**WHAT TO WORK ON**
Set down the data below in full, exactly as it reads, but without the pictures.

**INPUT DATA**
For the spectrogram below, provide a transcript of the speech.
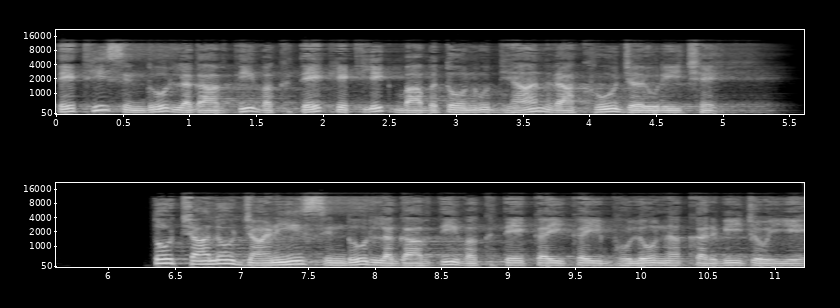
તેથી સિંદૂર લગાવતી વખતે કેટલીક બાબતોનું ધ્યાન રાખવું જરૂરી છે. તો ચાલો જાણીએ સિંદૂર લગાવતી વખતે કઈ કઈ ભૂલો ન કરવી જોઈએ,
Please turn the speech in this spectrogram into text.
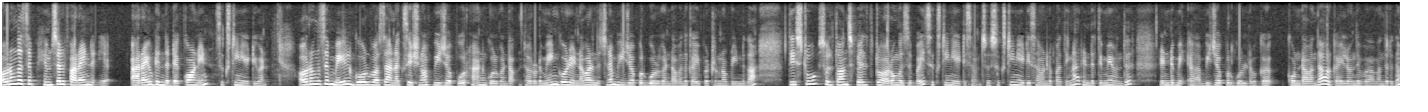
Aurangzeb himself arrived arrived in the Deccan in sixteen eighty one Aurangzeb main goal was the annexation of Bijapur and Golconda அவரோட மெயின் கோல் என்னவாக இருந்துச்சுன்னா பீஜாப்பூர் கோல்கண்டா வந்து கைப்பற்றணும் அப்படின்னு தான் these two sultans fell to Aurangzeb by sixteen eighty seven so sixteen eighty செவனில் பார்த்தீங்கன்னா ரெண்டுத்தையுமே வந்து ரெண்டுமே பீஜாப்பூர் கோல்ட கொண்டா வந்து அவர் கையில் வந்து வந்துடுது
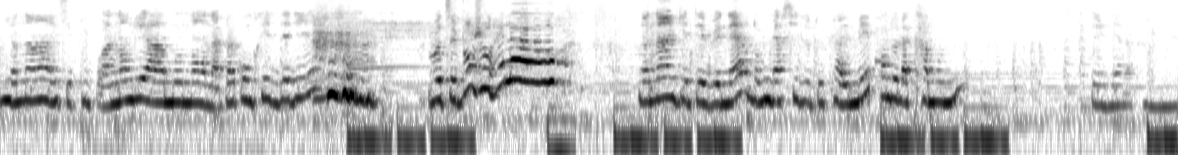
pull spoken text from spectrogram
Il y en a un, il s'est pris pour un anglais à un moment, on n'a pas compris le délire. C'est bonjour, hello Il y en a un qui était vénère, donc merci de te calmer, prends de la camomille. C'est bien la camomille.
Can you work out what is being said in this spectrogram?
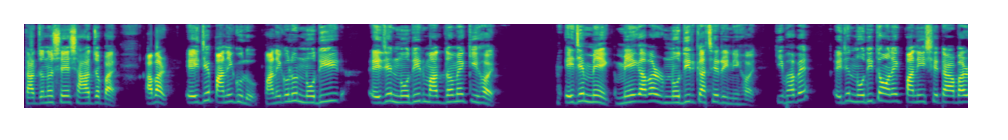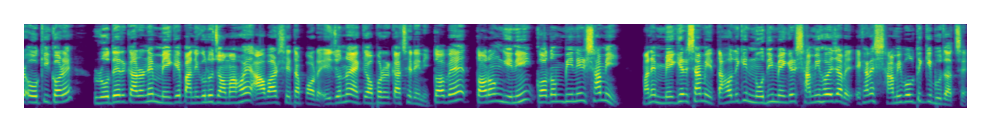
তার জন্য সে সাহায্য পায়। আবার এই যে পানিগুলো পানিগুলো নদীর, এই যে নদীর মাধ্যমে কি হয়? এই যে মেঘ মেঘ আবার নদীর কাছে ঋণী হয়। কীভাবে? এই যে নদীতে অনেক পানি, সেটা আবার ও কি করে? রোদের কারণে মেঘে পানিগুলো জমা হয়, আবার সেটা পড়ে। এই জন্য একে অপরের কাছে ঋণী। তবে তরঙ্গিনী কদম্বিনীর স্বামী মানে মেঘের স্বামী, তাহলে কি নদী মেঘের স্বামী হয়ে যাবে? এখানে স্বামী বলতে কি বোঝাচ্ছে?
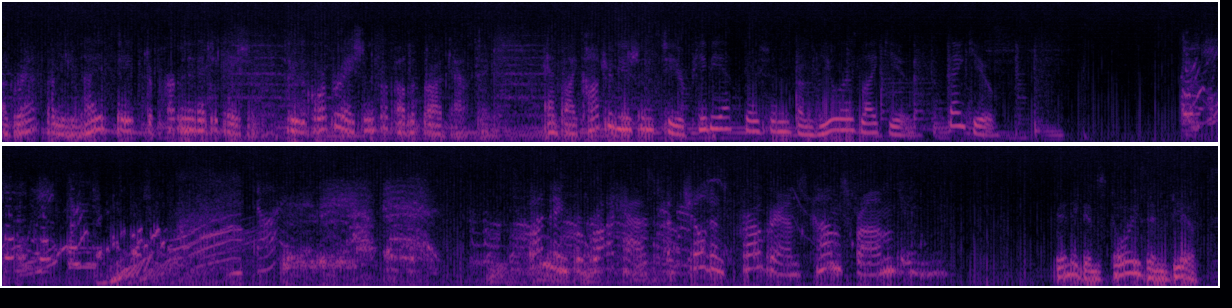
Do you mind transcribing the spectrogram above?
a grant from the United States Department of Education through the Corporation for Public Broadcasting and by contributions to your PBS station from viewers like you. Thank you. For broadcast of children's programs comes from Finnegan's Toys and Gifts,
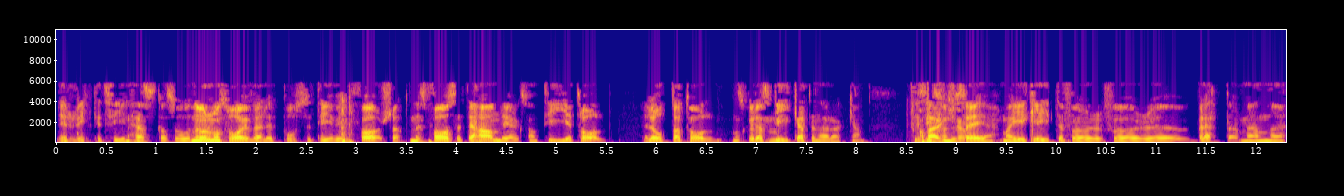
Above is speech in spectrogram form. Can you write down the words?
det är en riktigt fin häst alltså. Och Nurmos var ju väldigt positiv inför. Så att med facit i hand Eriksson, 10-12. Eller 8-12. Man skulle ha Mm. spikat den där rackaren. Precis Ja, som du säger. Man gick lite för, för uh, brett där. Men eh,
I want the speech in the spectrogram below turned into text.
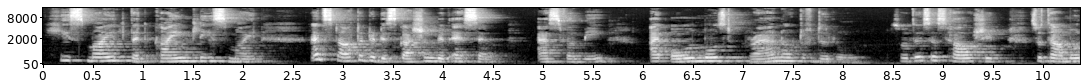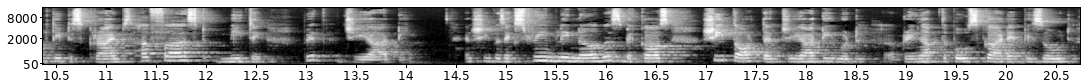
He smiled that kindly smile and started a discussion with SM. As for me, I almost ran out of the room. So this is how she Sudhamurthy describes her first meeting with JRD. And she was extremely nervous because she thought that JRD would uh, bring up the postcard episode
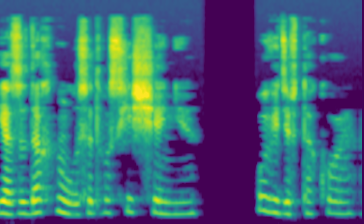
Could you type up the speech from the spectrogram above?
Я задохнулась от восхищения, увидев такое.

**EXPECTED ANSWER**
For the spectrogram below, provide a transcript of the speech.
તેથી સિંદૂર લગાવતી વખતે કેટલીક બાબતોનું ધ્યાન રાખવું જરૂરી છે. તો ચાલો જાણીએ સિંદૂર લગાવતી વખતે કઈ કઈ ભૂલો ન કરવી જોઈએ,
Please turn the speech in this spectrogram into text.
Aurangzeb himself arrived arrived in the Deccan in sixteen eighty one Aurangzeb main goal was the annexation of Bijapur and Golconda அவரோட மெயின் கோல் என்னவாக இருந்துச்சுன்னா பீஜாப்பூர் கோல்கண்டா வந்து கைப்பற்றணும் அப்படின்னு தான் these two sultans fell to Aurangzeb by sixteen eighty seven so sixteen eighty செவனில் பார்த்தீங்கன்னா ரெண்டுத்தையுமே வந்து ரெண்டுமே பீஜாப்பூர் கோல்ட கொண்டா வந்து அவர் கையில் வந்து வந்துடுது
pull spoken text from spectrogram
Il y en a un, il s'est pris pour un anglais à un moment, on n'a pas compris le délire. C'est bonjour, hello Il y en a un qui était vénère, donc merci de te calmer, prends de la camomille. C'est bien la camomille.
Can you work out what is being said in this spectrogram?
তার জন্য সে সাহায্য পায়। আবার এই যে পানিগুলো পানিগুলো নদীর, এই যে নদীর মাধ্যমে কি হয়? এই যে মেঘ মেঘ আবার নদীর কাছে ঋণী হয়। কীভাবে? এই যে নদীতে অনেক পানি, সেটা আবার ও কি করে? রোদের কারণে মেঘে পানিগুলো জমা হয়, আবার সেটা পড়ে। এই জন্য একে অপরের কাছে ঋণী। তবে তরঙ্গিনী কদম্বিনীর স্বামী মানে মেঘের স্বামী, তাহলে কি নদী মেঘের স্বামী হয়ে যাবে? এখানে স্বামী বলতে কি বোঝাচ্ছে?
Do you mind transcribing the spectrogram above?
a grant from the United States Department of Education through the Corporation for Public Broadcasting and by contributions to your PBS station from viewers like you. Thank you. For broadcast of children's programs comes from Finnegan's Toys and Gifts,
Above is speech in spectrogram form. Can you write down the words?
det är en riktigt fin häst alltså. Och Nurmos var ju väldigt positiv inför. Så att med facit i hand Eriksson, 10-12. Eller 8-12. Man skulle ha Mm. spikat den där rackaren. Precis Ja, som du säger. Man gick lite för, för uh, brett där. Men eh,
I want the speech in the spectrogram below turned into text.
He smiled that kindly smile and started a discussion with SM. As for me, I almost ran out of the room. So this is how she Sudhamurthy describes her first meeting with JRD. And she was extremely nervous because she thought that JRD would uh, bring up the postcard episode
Could you type up the speech from the spectrogram above?
Я задохнулась от восхищения, увидев такое.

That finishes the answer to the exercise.